(Recorded data)
════════
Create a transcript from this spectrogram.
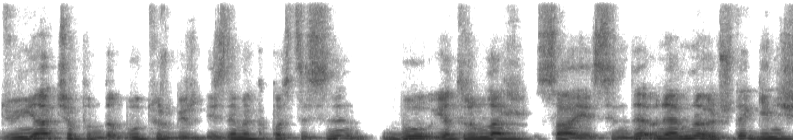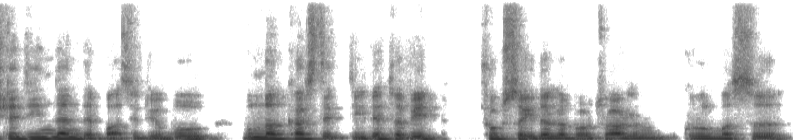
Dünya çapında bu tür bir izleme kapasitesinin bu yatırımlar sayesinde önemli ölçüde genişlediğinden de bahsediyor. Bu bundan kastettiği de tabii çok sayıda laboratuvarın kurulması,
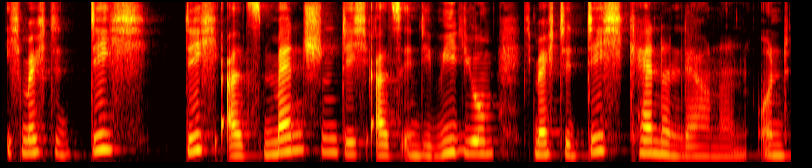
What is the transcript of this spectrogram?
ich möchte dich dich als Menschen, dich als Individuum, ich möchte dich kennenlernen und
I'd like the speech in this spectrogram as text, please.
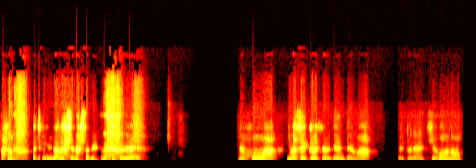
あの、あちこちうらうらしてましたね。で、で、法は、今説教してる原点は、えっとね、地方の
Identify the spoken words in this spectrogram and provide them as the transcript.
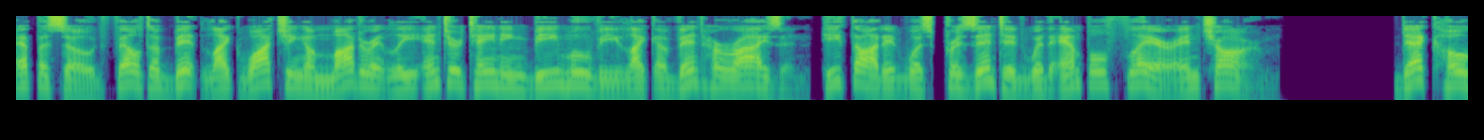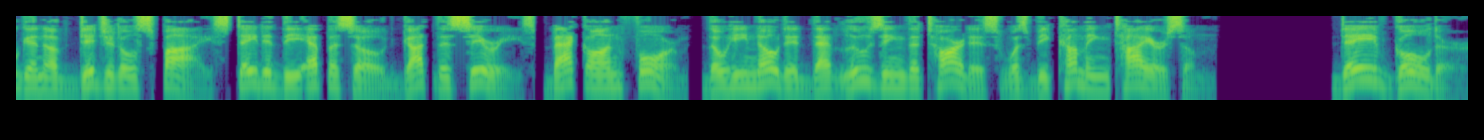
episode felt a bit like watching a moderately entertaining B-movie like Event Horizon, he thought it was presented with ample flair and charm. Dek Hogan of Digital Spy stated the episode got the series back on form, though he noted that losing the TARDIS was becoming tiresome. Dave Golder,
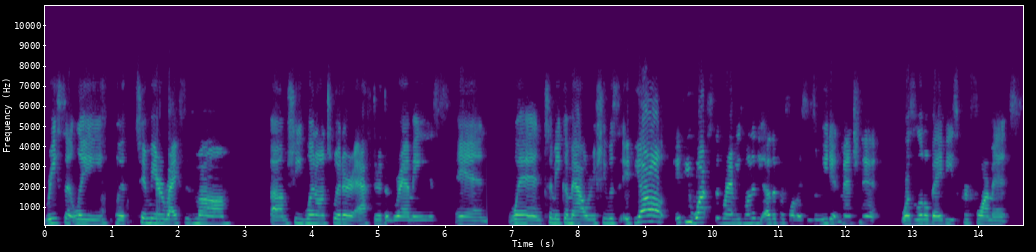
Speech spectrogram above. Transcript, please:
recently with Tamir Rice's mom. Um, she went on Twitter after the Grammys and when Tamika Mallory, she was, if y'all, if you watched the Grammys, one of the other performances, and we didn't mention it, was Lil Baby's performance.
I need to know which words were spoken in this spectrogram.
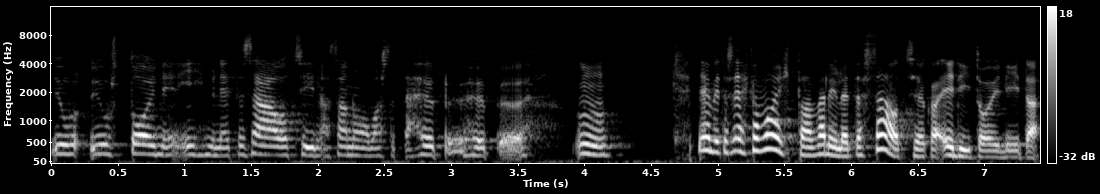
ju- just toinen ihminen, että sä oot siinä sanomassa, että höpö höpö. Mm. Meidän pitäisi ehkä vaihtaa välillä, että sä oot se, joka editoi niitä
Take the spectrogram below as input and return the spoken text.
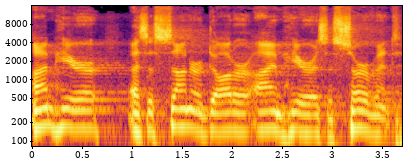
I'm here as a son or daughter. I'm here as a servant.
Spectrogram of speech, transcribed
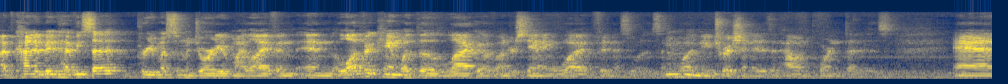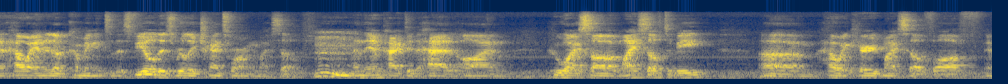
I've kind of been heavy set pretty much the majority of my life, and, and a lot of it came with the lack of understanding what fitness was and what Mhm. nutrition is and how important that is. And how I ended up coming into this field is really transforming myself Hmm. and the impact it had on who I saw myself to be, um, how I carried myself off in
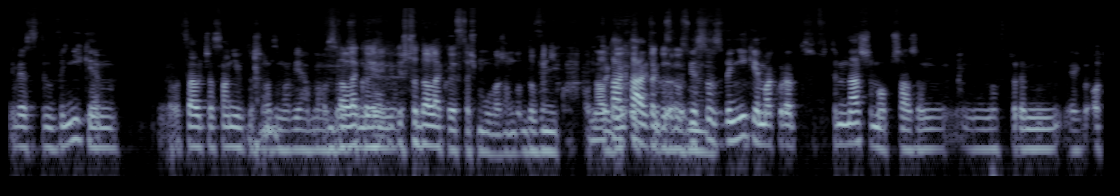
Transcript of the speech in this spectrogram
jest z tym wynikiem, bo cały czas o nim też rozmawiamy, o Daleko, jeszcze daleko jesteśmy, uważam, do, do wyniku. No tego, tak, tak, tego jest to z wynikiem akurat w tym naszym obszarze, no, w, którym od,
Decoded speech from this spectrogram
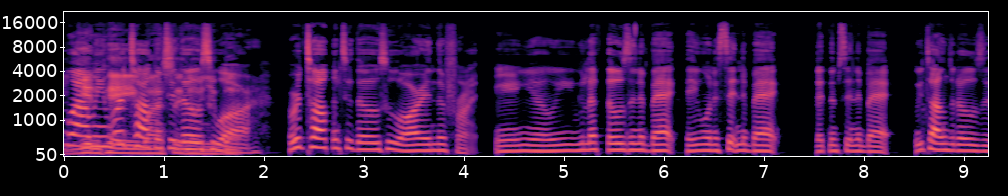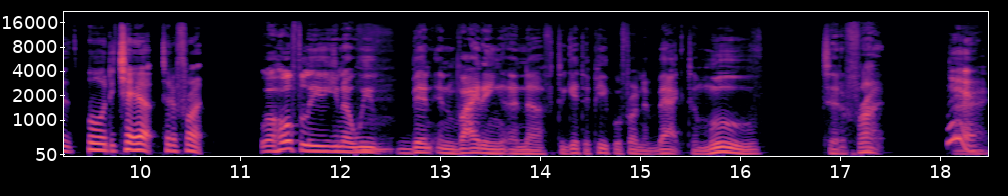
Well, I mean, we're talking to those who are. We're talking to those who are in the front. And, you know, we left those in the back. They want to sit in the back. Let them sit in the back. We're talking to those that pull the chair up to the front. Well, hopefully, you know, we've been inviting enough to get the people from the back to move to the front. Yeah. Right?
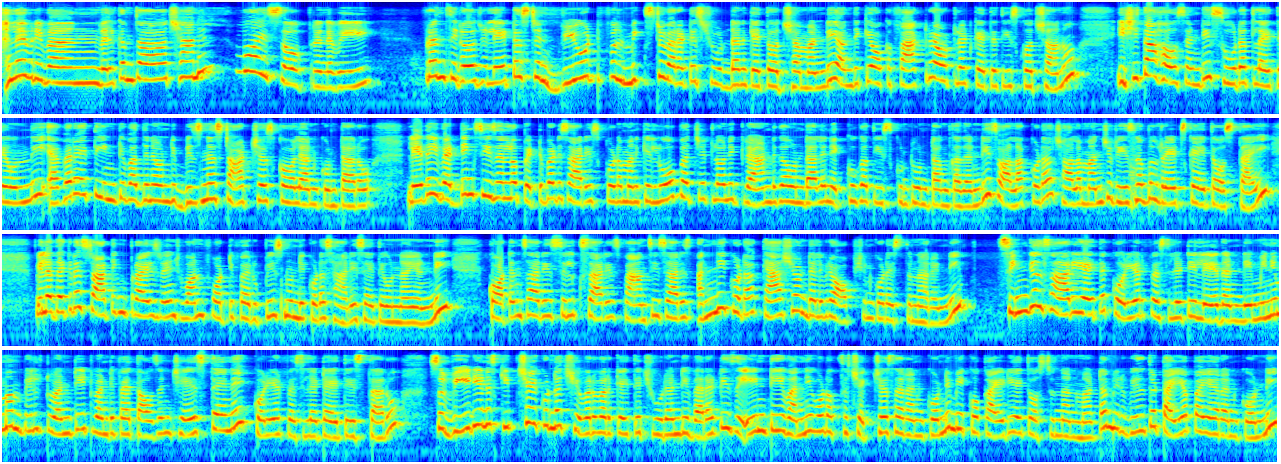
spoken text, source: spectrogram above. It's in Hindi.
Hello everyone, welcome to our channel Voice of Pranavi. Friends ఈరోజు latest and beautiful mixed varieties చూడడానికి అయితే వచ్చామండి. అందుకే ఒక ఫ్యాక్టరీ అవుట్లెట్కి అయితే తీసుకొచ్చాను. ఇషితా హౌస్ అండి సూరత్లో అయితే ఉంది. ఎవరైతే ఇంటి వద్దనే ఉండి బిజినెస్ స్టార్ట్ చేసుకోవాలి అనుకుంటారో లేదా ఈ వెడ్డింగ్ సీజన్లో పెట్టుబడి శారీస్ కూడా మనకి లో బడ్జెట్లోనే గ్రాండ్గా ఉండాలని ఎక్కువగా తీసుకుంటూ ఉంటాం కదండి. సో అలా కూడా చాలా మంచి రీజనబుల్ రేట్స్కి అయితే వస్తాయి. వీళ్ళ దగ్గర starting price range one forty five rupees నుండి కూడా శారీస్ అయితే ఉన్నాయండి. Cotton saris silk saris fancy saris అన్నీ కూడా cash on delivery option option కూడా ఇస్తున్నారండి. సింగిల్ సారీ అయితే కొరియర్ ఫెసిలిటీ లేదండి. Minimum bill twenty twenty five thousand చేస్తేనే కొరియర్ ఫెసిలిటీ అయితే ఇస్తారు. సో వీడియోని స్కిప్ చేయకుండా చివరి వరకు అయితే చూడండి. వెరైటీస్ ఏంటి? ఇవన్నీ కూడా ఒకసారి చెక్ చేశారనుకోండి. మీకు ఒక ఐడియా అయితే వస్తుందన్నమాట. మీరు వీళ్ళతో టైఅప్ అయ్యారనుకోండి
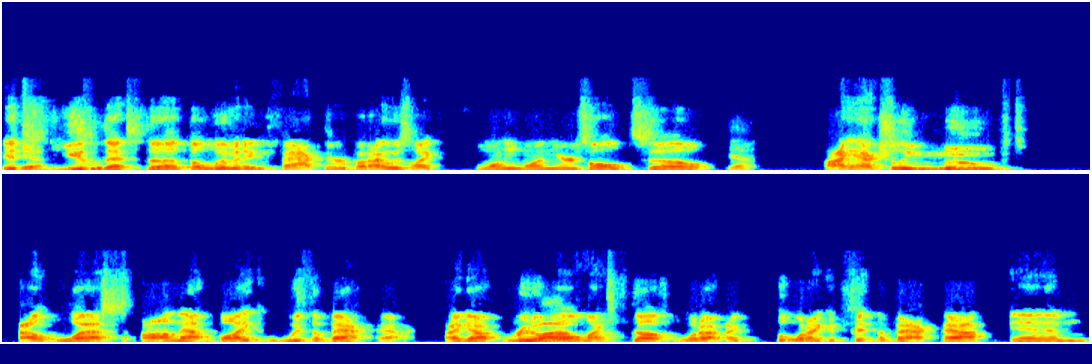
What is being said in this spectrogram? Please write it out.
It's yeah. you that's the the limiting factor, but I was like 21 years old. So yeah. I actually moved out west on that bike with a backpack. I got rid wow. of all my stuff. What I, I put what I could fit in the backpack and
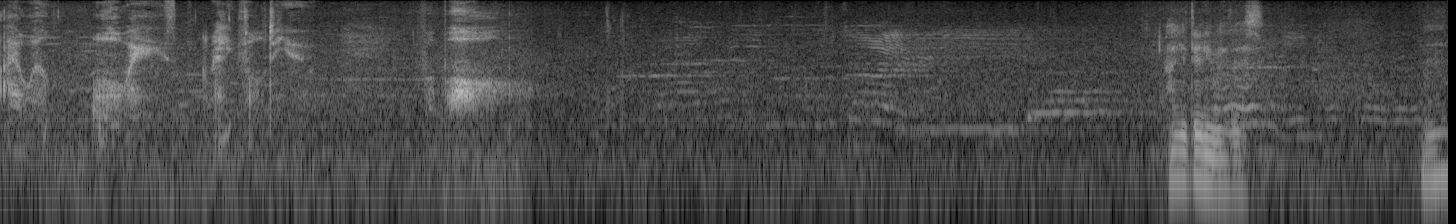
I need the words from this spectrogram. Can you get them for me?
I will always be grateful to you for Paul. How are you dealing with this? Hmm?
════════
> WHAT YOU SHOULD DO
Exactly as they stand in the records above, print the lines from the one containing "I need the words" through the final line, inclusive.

> REPLY TO THE TASK
I need the words from this spectrogram. Can you get them for me?
I will always be grateful to you for Paul. How are you dealing with this? Hmm?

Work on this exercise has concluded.